For the first time, researchers have developed a mathematical equation to describe the impact of human activity on the earth, finding people are causing the climate to change 170 times faster than natural forces.
The equation was developed in conjunction with Professor Will Steffen, a climate change expert and researcher at the Australian National University, and was published in the journal The Anthropocene Review.
The authors of the paper wrote that for the past 4.5bn years astronomical and geophysical factors have been the dominating influences on the Earth system. The Earth system is defined by the researchers as the biosphere, including interactions and feedbacks with the atmosphere, hydrosphere, cryosphere and upper lithosphere.

Scheme to gut eco-safeguards being railroaded through Brazil’s congress
By Philip Fearnside, ALERT, 12 February 2017
A proposal to create a special abbreviated licensing channel for “strategic” projects, such as major dams, would basically destroy Brazil’s environmental licensing system — a system that took decades to create.
Even the current system is full of loopholes and weaknesses. This is abundantly evident when one sees the environmental and social crises being generated by massive dam schemes on the Madeira River, at Belo Monte, and the Tapajós River in the Brazilian Amazon.

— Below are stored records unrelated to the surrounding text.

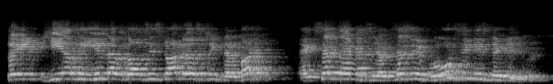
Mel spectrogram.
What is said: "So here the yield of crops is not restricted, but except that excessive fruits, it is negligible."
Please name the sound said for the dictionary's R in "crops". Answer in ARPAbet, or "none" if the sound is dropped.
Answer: none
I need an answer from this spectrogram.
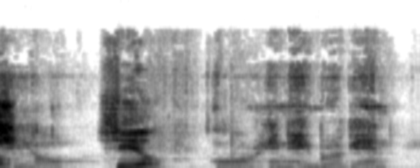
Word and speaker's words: Sheol: Sheol. Pronounce.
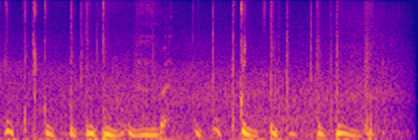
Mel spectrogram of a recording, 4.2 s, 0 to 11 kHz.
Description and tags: LEE JH XX TI03 hmptpt-hmpt
Sound collected in Leeuwarden as part of the Genetic Choir's Loop-Copy-Mutate project.
Time, City, Leeuwarden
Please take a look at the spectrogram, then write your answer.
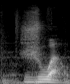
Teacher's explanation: in Portuguese, we use the J to represent the sound /ʒ/ · Then comes an O that we read /u/, which for a native Spanish speaker doesn't make any sense, and finally the trickiest part: the nasal diphthong “ão”, which is very unintuitive because the A reads Ã and O reads U: that is, it is not Á-O but Ã-U. · a parte mais complicada, o ditongo nasal ão, que é muito pouco intuitivo porque o A lê-se ã e o O lê-se U. Ou seja, não é AO, mas sim ão.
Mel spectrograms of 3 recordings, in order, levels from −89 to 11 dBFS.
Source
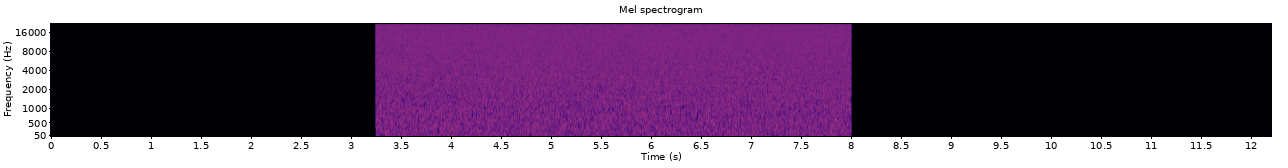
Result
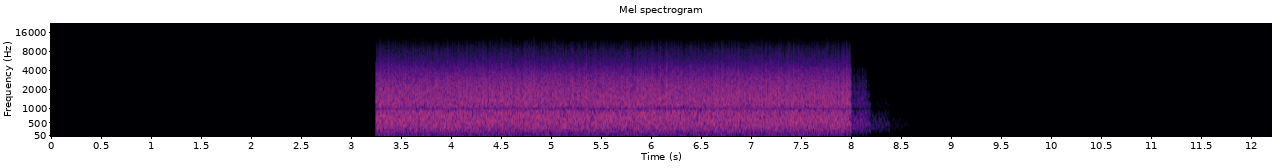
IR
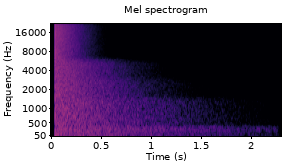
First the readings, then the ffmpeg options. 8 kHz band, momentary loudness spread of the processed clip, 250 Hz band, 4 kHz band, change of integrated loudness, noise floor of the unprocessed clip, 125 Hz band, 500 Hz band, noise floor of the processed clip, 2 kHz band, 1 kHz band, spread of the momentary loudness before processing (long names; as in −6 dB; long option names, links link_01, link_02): −22.0 dB, 2 LU, +1.5 dB, −7.5 dB, −7.5 dB, below −85 dBFS, −6.0 dB, +6.0 dB, below −85 dBFS, +2.0 dB, +4.0 dB, 2 LU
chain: -filter_complex "[0:a]highpass=380,lowpass=3900,asplit=2[link_01][link_02];[link_02]adelay=193,lowpass=frequency=960:poles=1,volume=-14.5dB,asplit=2[link_03][link_04];[link_04]adelay=193,lowpass=frequency=960:poles=1,volume=0.33,asplit=2[link_05][link_06];[link_06]adelay=193,lowpass=frequency=960:poles=1,volume=0.33[link_07];[link_03][link_05][link_07]amix=inputs=3:normalize=0[link_08];[link_01][link_08]amix=inputs=2:normalize=0,adynamicsmooth=sensitivity=5:basefreq=820,bandreject=frequency=990:width=5.5,asplit=2[link_09][link_10];[link_10]aecho=0:1:158:0.075[link_11];[link_09][link_11]amix=inputs=2:normalize=0,volume=7.5dB"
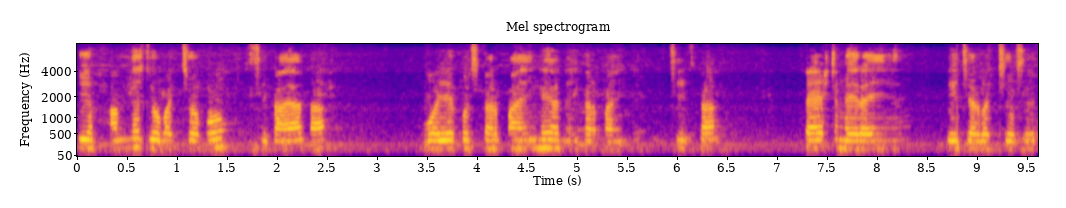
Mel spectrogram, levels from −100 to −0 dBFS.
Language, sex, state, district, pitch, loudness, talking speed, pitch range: Hindi, male, Uttar Pradesh, Budaun, 165 Hz, -17 LUFS, 160 wpm, 165-170 Hz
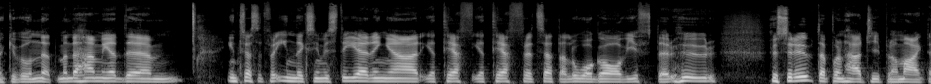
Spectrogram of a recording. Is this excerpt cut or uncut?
cut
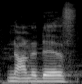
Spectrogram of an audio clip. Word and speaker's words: NONNATIVE: tomato tomato Vibram Vibram non-native nonnative however it is if somebody knows the true answer please let us know but I did go through their videos and I believe the correct pronunciation is nonnative so I got I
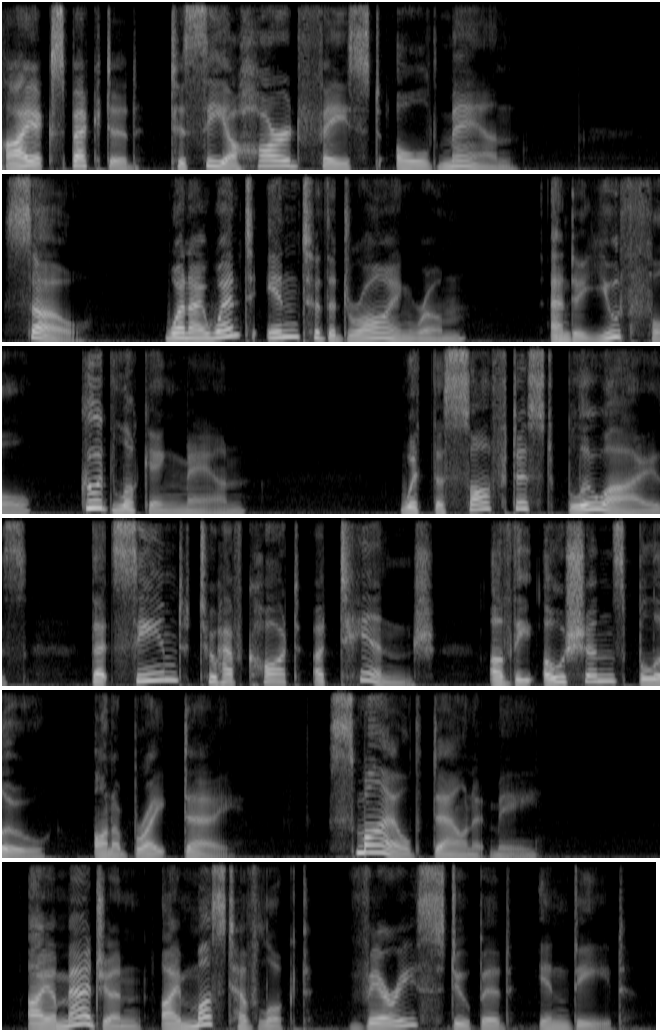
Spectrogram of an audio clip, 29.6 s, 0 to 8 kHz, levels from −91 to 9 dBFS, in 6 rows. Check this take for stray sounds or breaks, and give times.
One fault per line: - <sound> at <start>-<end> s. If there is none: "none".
none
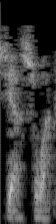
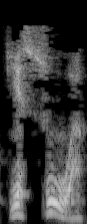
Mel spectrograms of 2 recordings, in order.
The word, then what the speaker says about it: Yahshua: Y el verdadero Mesías, su nombre verdadero es Yahshua, no Yeshua como algunos lo pronunciáis.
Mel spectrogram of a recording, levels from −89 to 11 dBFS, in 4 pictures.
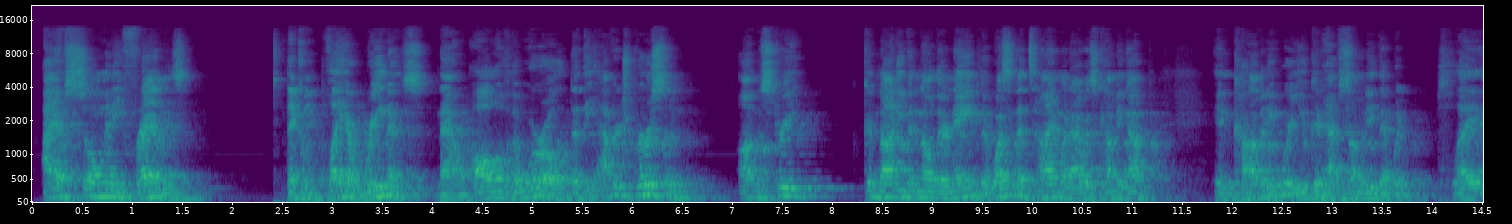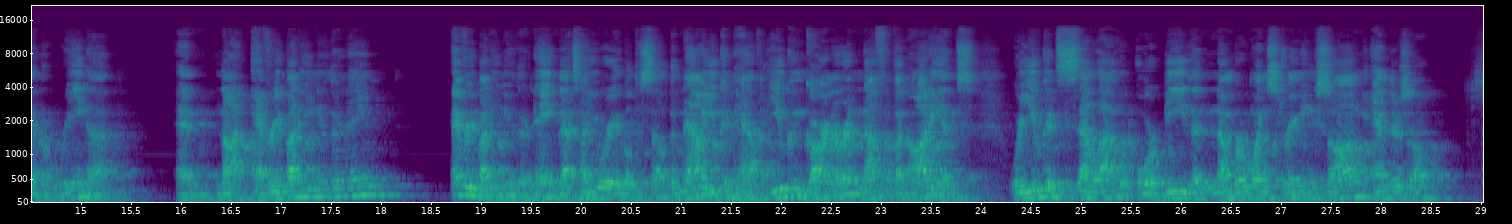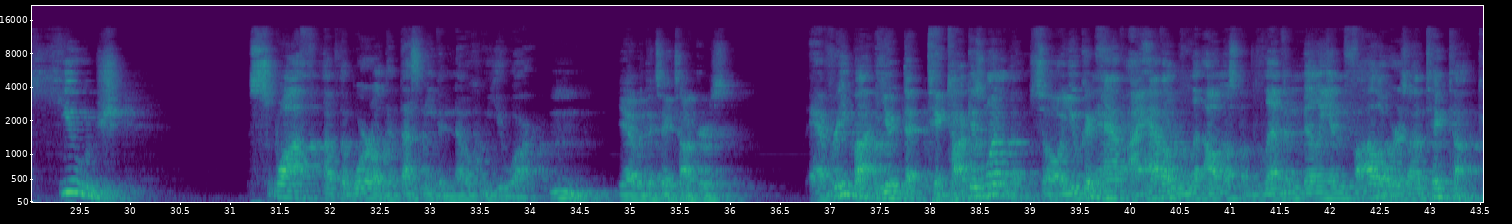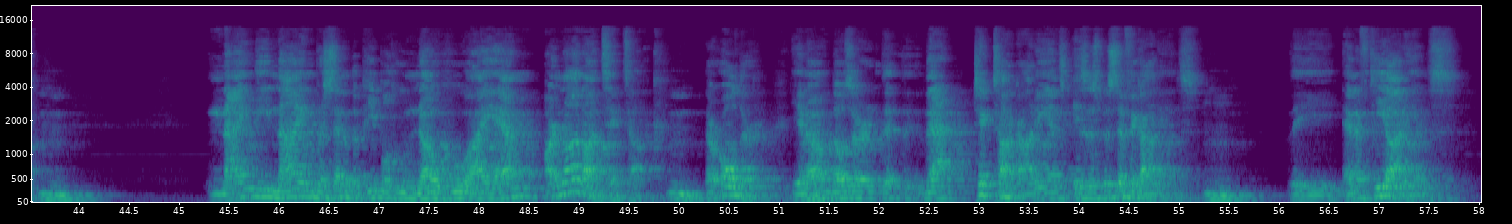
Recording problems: off-mic speech; far
echo of what is said; noticeable; throughout; 170 ms later, 15 dB below the speech
room echo; slight; dies away in 0.4 s

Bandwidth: 14 kHz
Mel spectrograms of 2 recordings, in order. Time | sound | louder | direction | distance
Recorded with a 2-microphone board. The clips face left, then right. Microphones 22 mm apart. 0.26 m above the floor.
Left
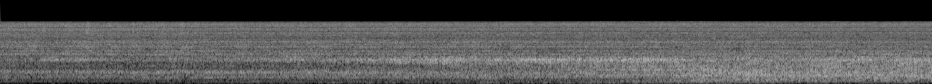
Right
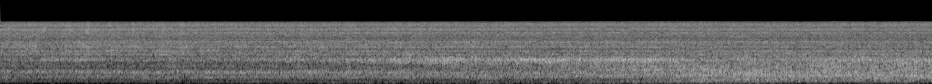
0.0 | running water | right 3 dB | 20° right (ahead or behind) | 4.5 m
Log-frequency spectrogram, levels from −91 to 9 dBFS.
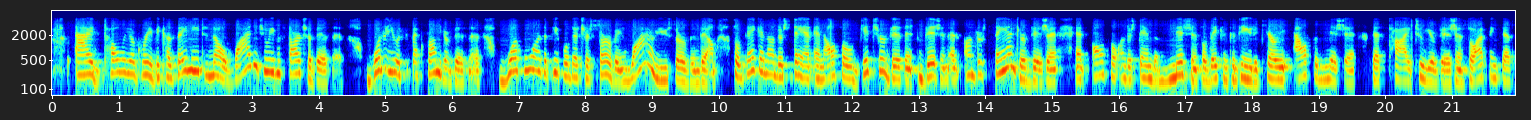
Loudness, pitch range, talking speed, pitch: -19 LUFS, 165-235 Hz, 195 wpm, 195 Hz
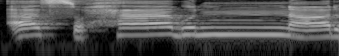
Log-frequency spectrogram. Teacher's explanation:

[India] Perils of forest fire in focus
By E.M. Manoj, The Hindu, 12 February 2017
Raising the slogan ‘Conserve water by protecting forests,’ an awareness campaign to sensitise the public to the dangers of forest fire began in villages adjacent to the Wayanad Wildlife Sanctuary (WWS) on Saturday.
Inaugurating the programme, Chief Secretary S.M. Vijayanand said the Forest Department was standing not only to conserve forests and wildlife but also to preserve water.

Tweet about this on TwitterShare on Google+Share on FacebookShare on LinkedInShare on StumbleUpon

Leave a Reply